Protesters continued to gather in Hong Kong on Monday, fanning out across several neighborhoods and interrupting normal business activity throughout the territory. But within mainland China, the Communist Party has attempted to mute discussion of the protests through a combination of censorship, obfuscation, and anti-protester propaganda.

According to instructions obtained by the China Digital Times, government authorities ordered journalists to "strictly manage interactive channels and resolutely delete harmful information" from news websites. On Sina Weibo, China's Twitter, users searching for "Occupy Central" -- the latter referring to the group most closely associated with the protests -- received an error message, while others entering "Hong Kong" encountered little more than shopping tips and restaurant reviews. The Chinese government has also banned Instagram, the popular photo-sharing site owned by Facebook, in order to limit the spread of images of the protests. Instagram, unlike Facebook and Twitter, had been allowed so far in mainland China.

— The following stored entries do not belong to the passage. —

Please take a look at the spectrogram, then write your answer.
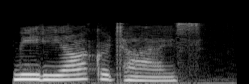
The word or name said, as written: mediocritize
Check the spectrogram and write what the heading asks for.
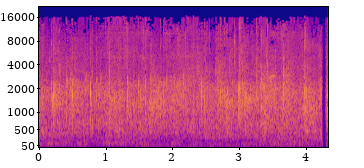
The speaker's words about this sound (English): Would you please welcome the new members with a round of applause?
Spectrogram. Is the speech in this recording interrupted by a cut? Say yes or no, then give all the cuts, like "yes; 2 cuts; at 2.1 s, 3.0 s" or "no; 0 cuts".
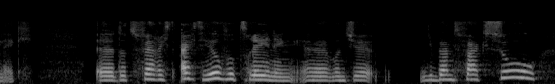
no; 0 cuts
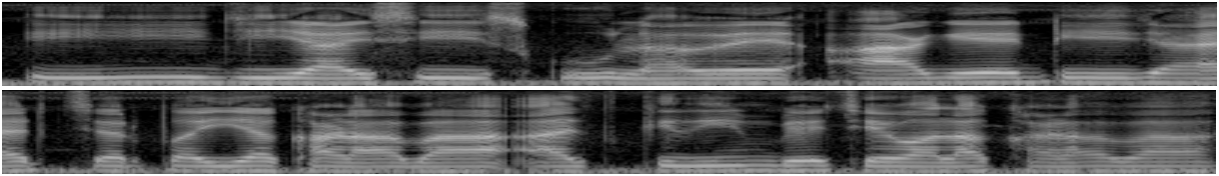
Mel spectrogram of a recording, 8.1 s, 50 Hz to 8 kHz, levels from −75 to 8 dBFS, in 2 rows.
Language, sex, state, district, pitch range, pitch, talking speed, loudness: Bhojpuri, male, Uttar Pradesh, Deoria, 120-130 Hz, 125 Hz, 110 wpm, -19 LUFS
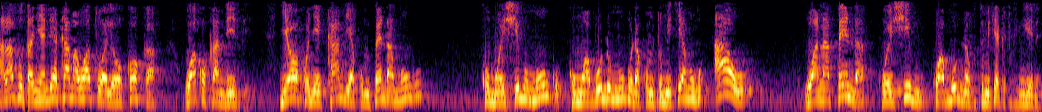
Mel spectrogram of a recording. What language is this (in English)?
Swahili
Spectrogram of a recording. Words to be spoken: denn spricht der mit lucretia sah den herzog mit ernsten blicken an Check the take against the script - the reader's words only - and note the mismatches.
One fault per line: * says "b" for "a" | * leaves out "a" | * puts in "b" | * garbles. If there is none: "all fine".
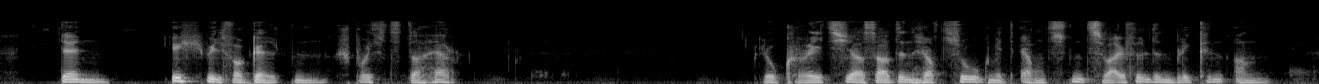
* puts in "ich will vergelten"
* says "herr" for "mit"
* puts in "zweifelnden"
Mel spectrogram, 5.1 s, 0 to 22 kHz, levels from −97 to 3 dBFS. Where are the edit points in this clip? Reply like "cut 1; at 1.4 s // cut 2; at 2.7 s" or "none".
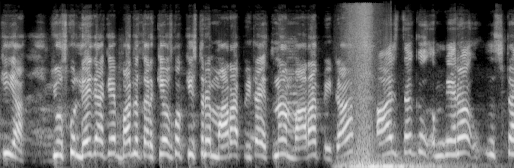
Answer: cut 1; at 3.6 s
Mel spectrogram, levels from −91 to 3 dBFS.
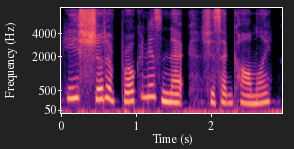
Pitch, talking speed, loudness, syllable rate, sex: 240 Hz, 185 wpm, -17 LUFS, 4.0 syllables/s, female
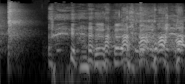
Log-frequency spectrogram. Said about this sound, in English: One clap for Jesus.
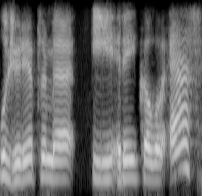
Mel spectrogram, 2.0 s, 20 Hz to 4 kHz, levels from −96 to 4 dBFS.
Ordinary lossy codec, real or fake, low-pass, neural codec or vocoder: Opus, 64 kbps; fake; 3.6 kHz; codec, 16 kHz, 1 kbps, X-Codec, HuBERT features, trained on LibriSpeech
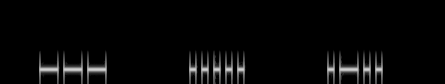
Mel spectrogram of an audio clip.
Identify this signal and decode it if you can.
Morse code, heard as a keyed tone, about 20 wpm, spaced as for 8 wpm, 700 Hz. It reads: O5L
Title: 100 Lesson 17e - Letter u - Three Characters 20wpm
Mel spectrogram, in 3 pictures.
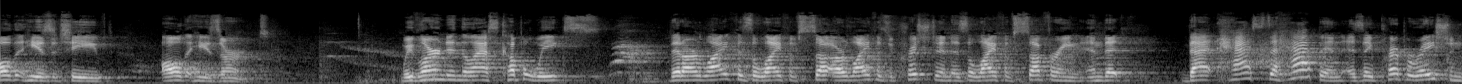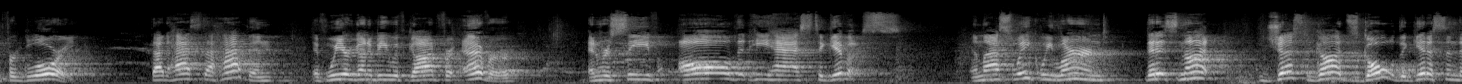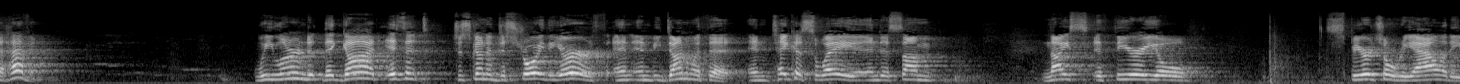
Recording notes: This sermon was preached at Hope Fellowship. 76 Lewis Mill Rd.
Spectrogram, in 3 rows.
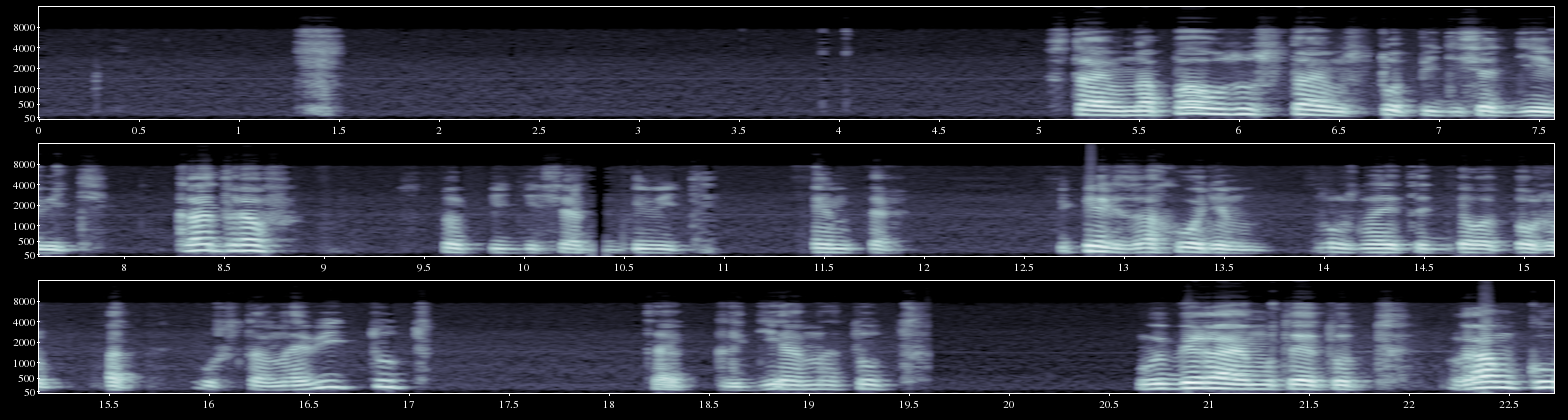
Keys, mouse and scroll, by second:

China's attempt to censor information extended beyond the Internet. In one area of Beijing, government officials instructed shop owners to remove posters or signs displaying Hong Kong and replace them with ones showing the Great Wall of China and Tiananmen Square. Dragon TV, a state-run television network based in Shanghai, broadcast images from a small pro-Beijing demonstration in Hong Kong's Tamar Park, where participants waved Chinese flags and voiced support for the Communist Party.

While most Chinese media entities either avoided or sharply limited coverage of the protests, the ultra-nationalist Global Times newspaper published an editorial condemning the protesters and calling their mission "doomed."

"Radical opposition forces in Hong Kong should be blamed," the editorial said.

Hong Kong's protesters, who include large numbers of high school and university students, are demonstrating in opposition to the territory's new election law, which gives Beijing wide discretion in choosing eligible candidates for electing Hong Kong's chief executive in 2017.